Data items
........

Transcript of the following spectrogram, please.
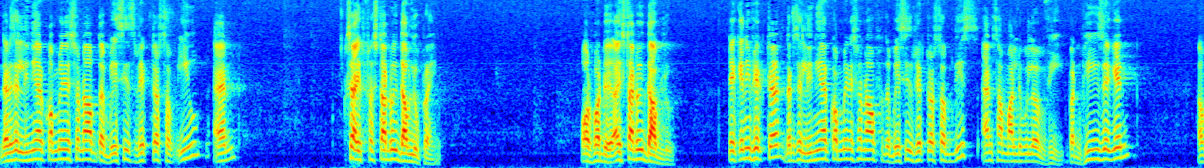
there is a linear combination of the basis vectors of u and so I first start with W prime or what do I start with W. Take any vector that is a linear combination of the basis vectors of this and some multiple of V, but V is again a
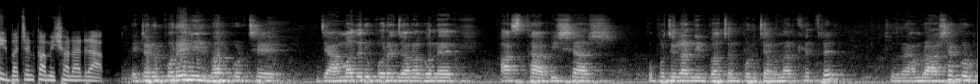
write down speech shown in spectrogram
নির্বাচন কমিশনাররা। এটার উপরেই নির্ভর করছে যে আমাদের উপরে জনগণের আস্থা বিশ্বাস উপজেলা নির্বাচন পরিচালনার ক্ষেত্রে। সুতরাং আমরা আশা করব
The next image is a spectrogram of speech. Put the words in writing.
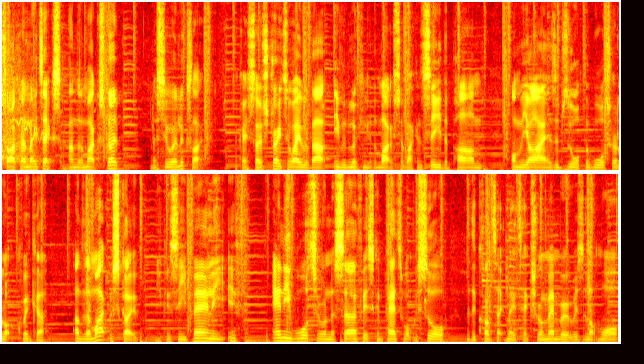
Cyclone latex under the microscope. Let's see what it looks like. Okay, so straight away, without even looking at the microscope, I can see the palm on the eye has absorbed the water a lot quicker. Under the microscope, you can see barely, if any water on the surface compared to what we saw with the contact latex. Remember, it was a lot more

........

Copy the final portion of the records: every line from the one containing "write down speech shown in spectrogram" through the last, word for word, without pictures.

write down speech shown in spectrogram
নির্বাচন কমিশনাররা। এটার উপরেই নির্ভর করছে যে আমাদের উপরে জনগণের আস্থা বিশ্বাস উপজেলা নির্বাচন পরিচালনার ক্ষেত্রে। সুতরাং আমরা আশা করব
The next image is a spectrogram of speech. Put the words in writing.
Cyclone latex under the microscope. Let's see what it looks like. Okay, so straight away, without even looking at the microscope, I can see the palm on the eye has absorbed the water a lot quicker. Under the microscope, you can see barely, if any water on the surface compared to what we saw with the contact latex. Remember, it was a lot more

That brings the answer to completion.